Our President’s position on the Law announced at the Homecoming Summit in 2019 was accurate. The Dual Citizenship problem is all in the hands of parliament. It however seems someone would have to precipitate action. The Executive arm of parliament OR a willing member of parliament. Both the relevant provisions of the constitution and the Citizens Act can be amended without recourse to a referendum of the people.
Additionally, the President announced at the above Homecoming Summit that several Diasporans of African descent who had lived in Ghana for many years were to receive their long-awaited Ghanaian citizenship.
Although the promised award of citizenship to non-native Diasporans has long been acted upon, to date, we are unaware of any bills emanating from the Presidency and/or any parliamentary activity relating to the said abolition of the restrictions on political activities of diasporans.
There must be a way in which the Overseas branches may lean on the Presidency, Parliament and/or influence this debate.

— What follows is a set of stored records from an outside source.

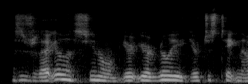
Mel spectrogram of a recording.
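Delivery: normal talking voice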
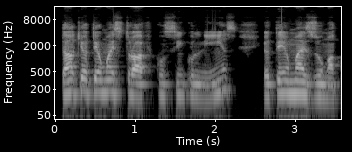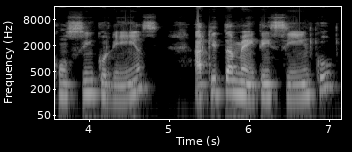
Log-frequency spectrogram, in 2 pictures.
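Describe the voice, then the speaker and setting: A man teaching a class, walking students through a task with frequent "tá?" check-ins and slowing down to spell out the rhymes. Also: a little high. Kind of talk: online class walkthrough.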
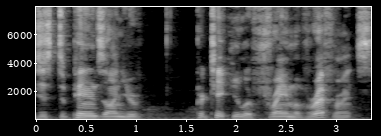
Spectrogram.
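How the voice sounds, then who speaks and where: This man has a medium pitch with ordinary pitch variation. His voice is somewhat breathy. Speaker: YouTuber commentator. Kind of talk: casual vlog monologue. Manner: slow; halting, many fillers.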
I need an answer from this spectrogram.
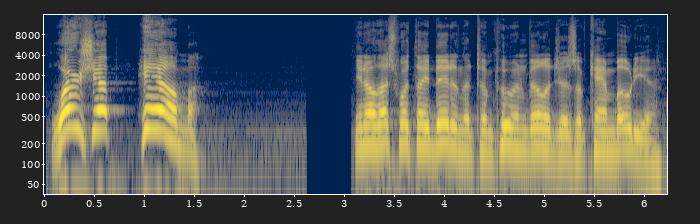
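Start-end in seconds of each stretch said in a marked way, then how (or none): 0.1-1.5 high, loud, drawn-out cry. Retold or imitated. Preacher voicing David's cry to the congregation. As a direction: lift the words up slowly, loud. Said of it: "he cries out and says".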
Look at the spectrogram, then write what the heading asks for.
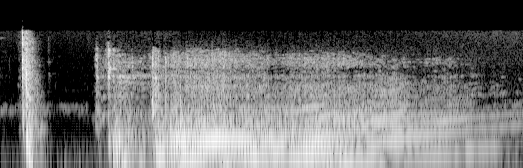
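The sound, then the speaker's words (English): A car door slams shut, followed by a couple of sharp clunks, then an engine roars to life and revs loudly, its steady drone fading slightly as the car pulls away. “The car's over there. Come on.”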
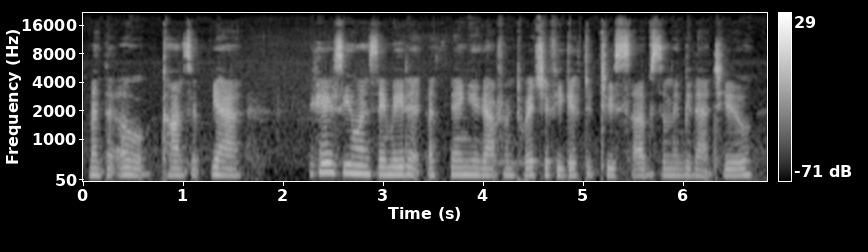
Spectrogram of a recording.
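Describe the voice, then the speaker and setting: A woman's voice: deep voice, little pitch movement, moderate pace, warm tone. A woman livestreaming a game, chatting casually and musing aloud in a rambling way. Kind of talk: casual chat while gaming. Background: game music.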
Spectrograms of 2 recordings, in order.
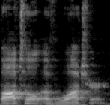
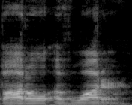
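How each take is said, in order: First: The middle consonant of bottle is a T sound. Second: The middle consonant of bottle is a D sound. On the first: This is how people outside North America say it. "anywhere else in the world, it's called" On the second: This is how people in the US and Canada say it. "That is a D sound. That's not a T sound"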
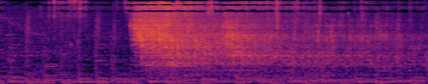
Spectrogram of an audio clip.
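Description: Beaten egg poured into a hot rectangular omelette pan, starting to sizzle suddenly about a second in, loudest at first and then slowly dying down, over background music.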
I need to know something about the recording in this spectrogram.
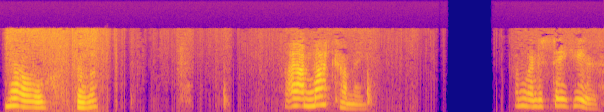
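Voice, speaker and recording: A woman's voice: fairly high pitch, expressive, slow pace, slight background noise. An actress playing a wounded but resolute young saloon woman in an old-time radio western. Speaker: radio drama actor. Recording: dull old radio recording.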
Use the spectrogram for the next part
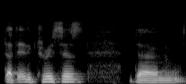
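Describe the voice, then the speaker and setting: A man's voice: fairly low pitch, fairly even intonation, slow pace, warm tone, husky, lo-fi sound. A man with a French Canadian accent, giving a conversational, explanatory webinar presentation with everyday examples. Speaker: company presenter.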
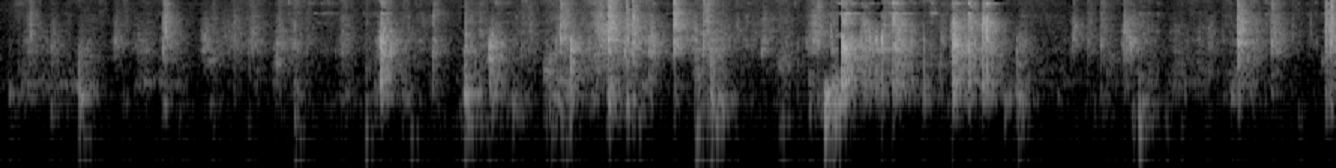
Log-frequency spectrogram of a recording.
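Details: Kelpie border collie. Kelpie border collie puppies make rapid bursts of sharp, high-pitched yips and squeaky little barks during play. The calls come in quick, irregular runs with small whines in between, in a small indoor room.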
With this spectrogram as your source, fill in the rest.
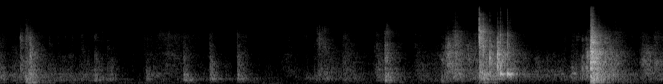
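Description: A foosball ball clacks sharply against plastic players and the table walls.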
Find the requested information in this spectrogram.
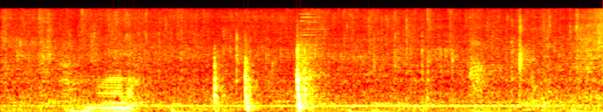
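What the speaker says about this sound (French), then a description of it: "on va bien faire caraméliser nos oignons" Steady, close sizzling of onions caramelizing in a saucepan, with a few sharp clicks and scrapes of stirring throughout.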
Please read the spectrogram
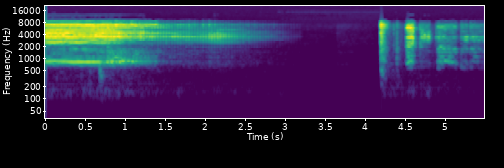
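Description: A Dalek novelty alarm clock from Doctor Who goes off with a harsh, buzzy electronic tone that fades out, then after a pause returns in a series of short, choppy robotic bursts, loud.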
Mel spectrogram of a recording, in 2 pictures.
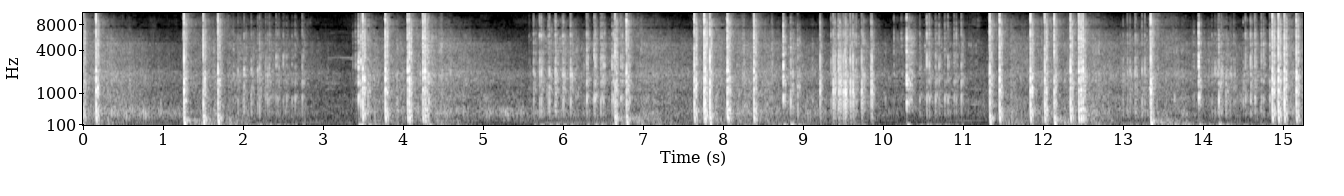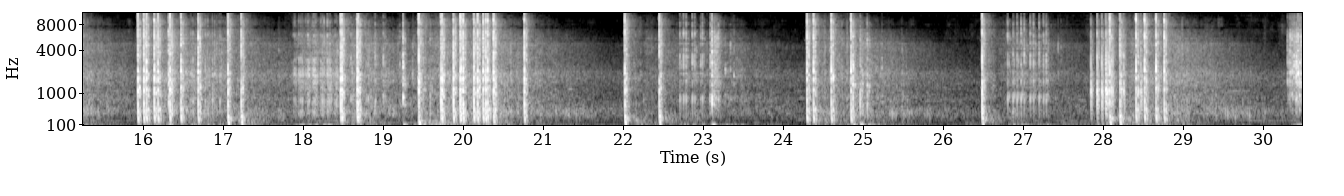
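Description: Fireworks display: aerial shells bursting overhead, loud sharp bangs coming in irregular clusters, several in quick succession at times, with short gaps between volleys.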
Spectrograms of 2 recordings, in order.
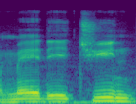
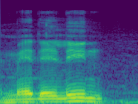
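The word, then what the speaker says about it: Medellín: Đầu tiên, để tránh hiểu lầm thì tên của thành phố này phải đọc là Medellin chứ không phải Medellin, tại vì hai chữ L trong tiếng Tây Ban Nha sẽ đọc thành chữ G.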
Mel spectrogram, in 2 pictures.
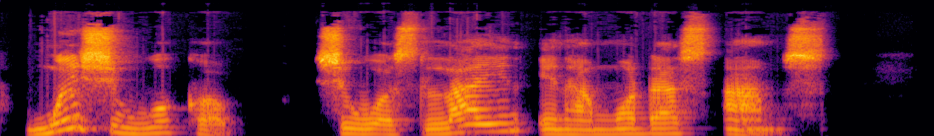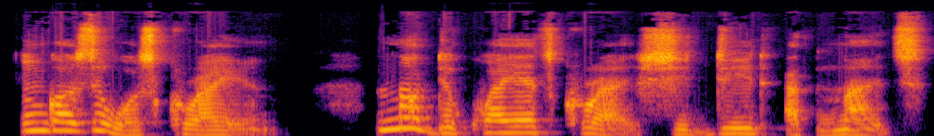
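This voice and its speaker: Swooping, theatrical Nigerian storyteller. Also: mid-range voice. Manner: emphatic, theatrical, with dramatic pauses. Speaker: storyteller, channel narrator. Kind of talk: dramatic scripted folktale narration.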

It is curious to learn that the Article 55 of the Constitution limiting political activity abroad is an entrenched term although the amendment of article 94 and associated legislation may render Article 55 otiose or redundant.

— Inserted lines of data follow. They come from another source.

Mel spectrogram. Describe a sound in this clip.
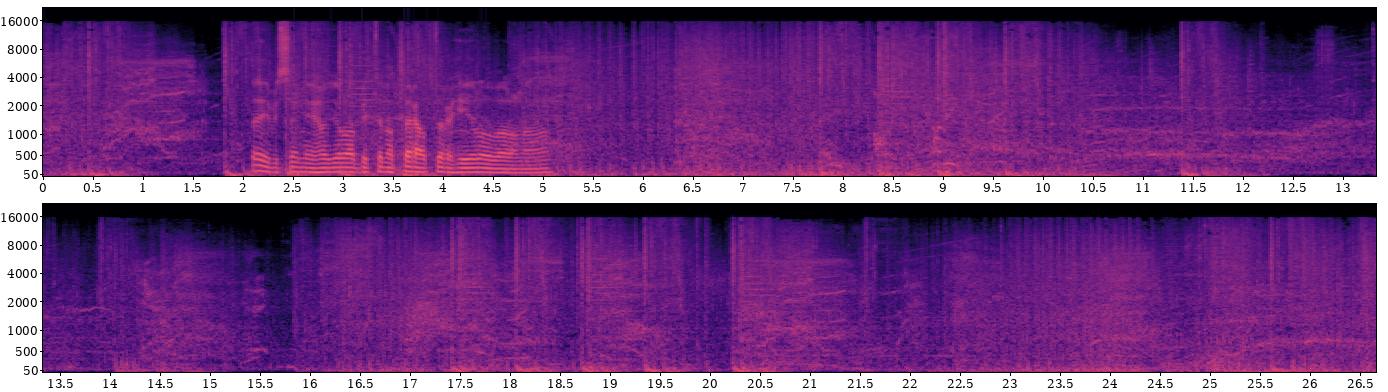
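Guns fire in rapid bursts with sharp energy blasts.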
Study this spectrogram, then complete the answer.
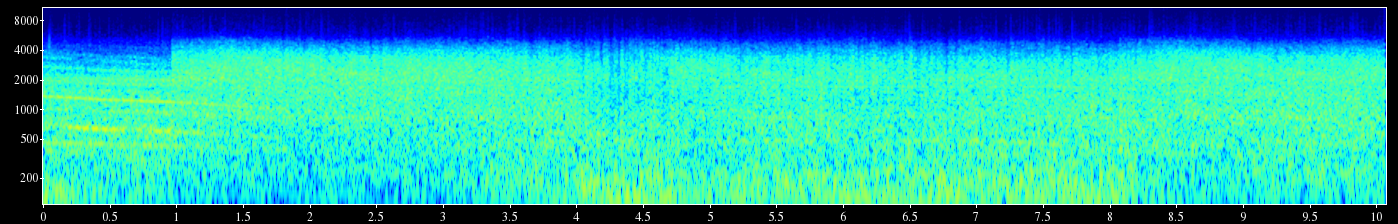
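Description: Rocket engines roar loudly and steadily.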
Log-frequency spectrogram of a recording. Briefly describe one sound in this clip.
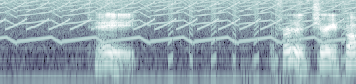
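Short electronic game blips sound as points are scored.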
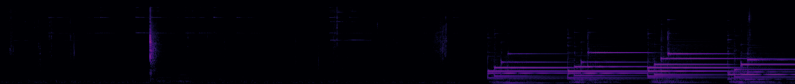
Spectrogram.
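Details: Quiet low room rumble with a single sharp click gives way after a short silence to chiming mallet-percussion music.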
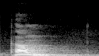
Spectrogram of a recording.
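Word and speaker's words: thumb: मतलब जिस भी स्पेलिंग में आपको ये मिले कि एम और बी इकट्ठे आ गए, ठीक है, वहाँ पर बी साइलेंट रहता है। THVMB थम, यहाँ भी एम बी है तो बी को साइलेंट रखना है, ठीक है।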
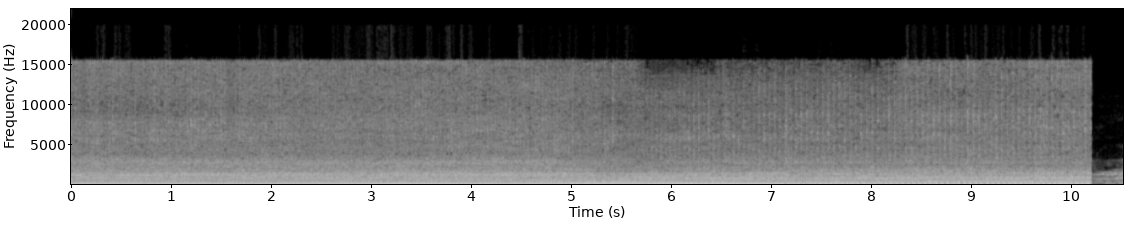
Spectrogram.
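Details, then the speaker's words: 2000 Craftsman LT1000 with a Briggs & Stratton 21HP L-head twin, after a carburetor and fuel pump rebuild: steady, even drone dropping to a lower speed midway, smooth with no misses, clean shutoff; the earlier fuel-pump leak is fixed. "running. Sounds good, and it's not leaking no more fuel."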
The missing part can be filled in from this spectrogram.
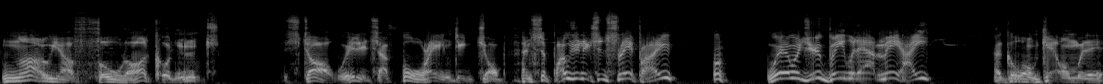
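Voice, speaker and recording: The voice is gruff and moves at a fairly slow pace. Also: man. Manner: blustering, scheming, bossy.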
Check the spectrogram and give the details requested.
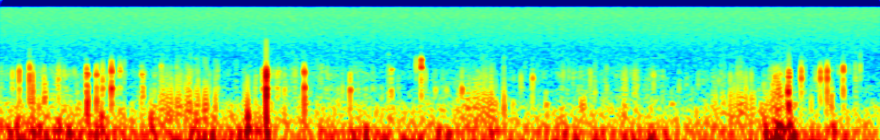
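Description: Continuous low gurgling and rumbling from the abdomen, with frequent bubbling pops: loud, active bowel sounds.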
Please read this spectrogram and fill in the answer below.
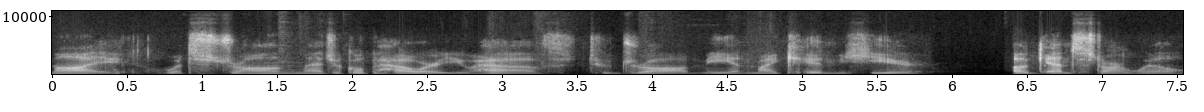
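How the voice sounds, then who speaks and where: In a put-on character voice, a man speaks at a very slow pace with a very deep, low pitch. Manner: eerie, formal.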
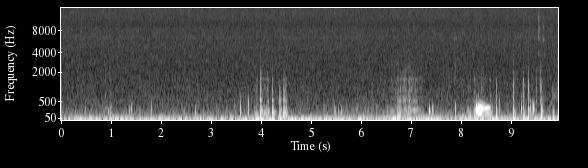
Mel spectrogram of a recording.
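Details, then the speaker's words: Bowel sounds recorded right after a gastroscopy (upper endoscopy) at a checkup, whose results were normal: soft low gurgles and brief bubbling rumbles over a quiet background, normal bowel sounds. "ちょっと声が変ですけども、胃カメラ直後の、えお腹の音、胃の様子を聞いていただければ嬉しいです。"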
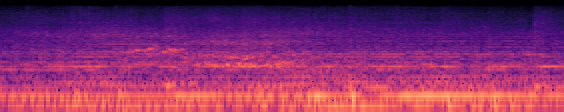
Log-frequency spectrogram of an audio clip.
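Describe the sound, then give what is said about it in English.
A car engine revs loudly and steadily as the car drives off from a parking lot, with a brief tire screech rising over the low rumble and no voices. “Several students stand around filming Ben and Mandy as he drives off.”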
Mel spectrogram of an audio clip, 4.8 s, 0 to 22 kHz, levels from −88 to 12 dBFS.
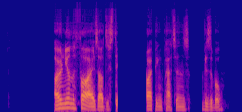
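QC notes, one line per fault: throughout: Opus compression. The speech is rough and grainy, with a noisy texture laid over tones rather than the swirling, watery holes of MP3. Full bandwidth is kept, which fits Opus in its music mode at a low rate near 24 kbps. Starved bands are filled with noise instead of being left empty.
2.34 to 2.93 s: audio dropout to silence. Right after "on the thighs are" the sound cuts off for about 0.59 s of silence with no room tone, then resumes mid-flow. Unlike a pause or a noise-gated gap, nothing of the background survives. The likely cause is a lost input while the recorder kept writing silence.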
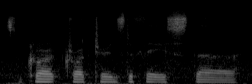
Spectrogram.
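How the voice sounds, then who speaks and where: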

In a related but separate matterThe right to vote under article 42 of the National Constitution of Ghana was never restricted until President Rawlings’ Government did so by PNDC Law 284. PNDC Law 284 restricted the right to vote at National elections to those resident in Ghana and as to those resident abroad, to a select few. In effect, Ghanaian residents abroad were barred from voting at National elections. By the Representation of the People’s Amendment Act (ROPAA) Act 699, in 2006, President Kufour’s Government abrogated PNDC Law 284 in a bid to restore the right to vote to all Ghanaians of the requisite age and sanity. However Act 699 was left on the shelves to gather dust. The NPP lost power in 2008. The Act was then left in the ‘underground archives room’. However, with the return of the NPP to power in 2017, the environment seemed ripe for Act 699 to be cleaned up for re-use. The High Court presided over by the late Justice Anthony K. Yeboah ordered the Electoral Commission in 2018, that it had 12 months, starting January 1, 2018, to register every eligible Ghanaian resident outside the country to enable them to vote in the 2020 general elections and any referendum.

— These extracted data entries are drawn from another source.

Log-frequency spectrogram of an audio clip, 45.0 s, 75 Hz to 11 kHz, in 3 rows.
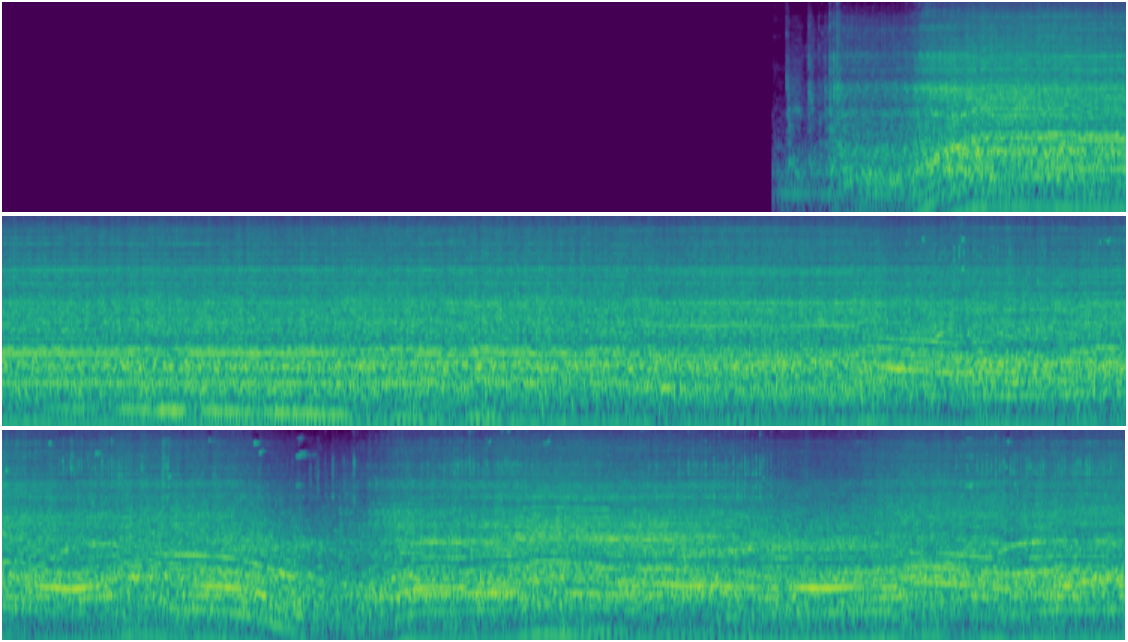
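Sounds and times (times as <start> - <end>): diesel engine running: 10.5 - 44.9.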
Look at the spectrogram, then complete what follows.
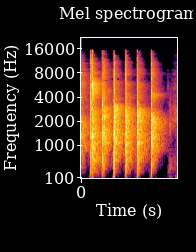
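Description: Applause made of six or so sharp, evenly spaced claps in a quick steady rhythm, with a fainter final clap trailing off; no voices.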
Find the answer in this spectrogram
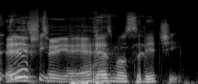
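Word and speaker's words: Desmosedici: Desmo Sedici. It actually has an S in it.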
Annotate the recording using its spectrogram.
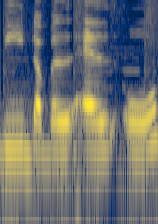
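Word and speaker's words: VLLO: i pronounce it vzo it's actally vlo i started editing in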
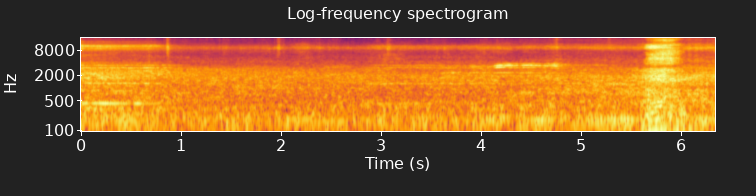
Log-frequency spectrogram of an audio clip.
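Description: City road traffic heard from a moving vehicle: a steady rumble of engines and tyres. A high-pitched squeal fades out about a second in, and a short loud rush of noise comes just before the end.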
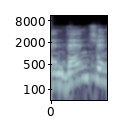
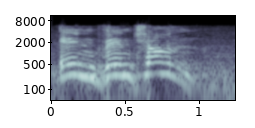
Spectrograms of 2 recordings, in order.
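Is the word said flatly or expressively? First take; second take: flatly; expressively. First: The word is said flatly, without energy. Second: The word is said expressively, with full energy.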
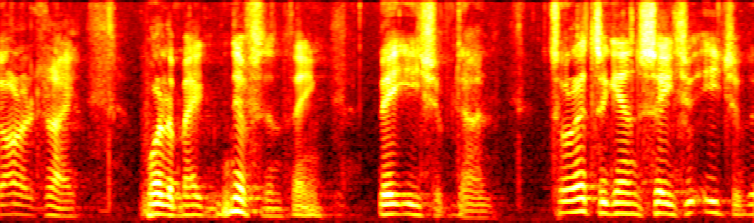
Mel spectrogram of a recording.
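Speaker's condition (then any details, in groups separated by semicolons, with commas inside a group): ALS; diagnosed about two years ago, late onset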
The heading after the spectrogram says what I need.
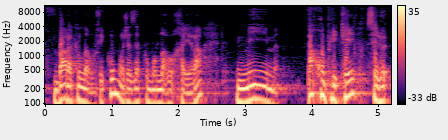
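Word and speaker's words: ميم: Nous ne dirons pas ma, mais nous dirons mais, donc mimou, mimou, très facile. La chose qu'il ne faudra pas oublier lorsqu'on prononce la lettre mim, c'est de la faire accompagner d'un nasillement.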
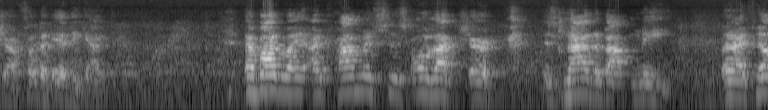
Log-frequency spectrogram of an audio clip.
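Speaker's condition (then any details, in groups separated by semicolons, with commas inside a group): Cerebral palsy; very mild form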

Delivering Judgment, the late Justice Anthony Yeboah stated as follows:
“It is discriminatory for the 1st Respondent(EC) to continue to register abroad and ensure that a category of citizens studying abroad or working in Ghana’s Missions/ Embassies abroad vote in public elections and referenda while living abroad to the exclusion of Applicants and other similarly circumstanced Ghanaian citizens.”
Around July 2019, immediately after the proceedings for contempt Jean Mensah, the Commissioner, the Electoral Commission (EC) announced that it had started consultations on the Representation of the People Amendment Act (ROPAA) 2006 (Act 699), and will engage the Senegalese Electoral Commission, Ghanaian Community in Senegal and other strategic institutions in Senegal to share ideas and solicit their views towards implementation of the law.
In the Court proceedings for contempt against the Electoral Commissioner, Mrs Jean Mensah, she deposed as follows:
“I say yet again that, having been seized with the orders of the court after my appointment in July 2018, and ensuring that steps are taken in complying with the orders of the Court, I through my lawyers filed an application for extension of time within which the operationalization of Act 699 would take place and in the said application I stated the reasons for the Electoral Commission's inability to comply with the timelines set out in the judgment of the court referred to above. Attached marked Exhibit JAM 1 is a copy of the application for extension of time filed on 30th January 2019”.
The application was thus dismissed.
It seems that in May 2019, the EC was granted a further 12 months extension within which to implement Act 699.
It would appear that the Covid19 pandemic has proved a welcome intervention for anyone who has been feeling paranoid about the implementation of Act 699.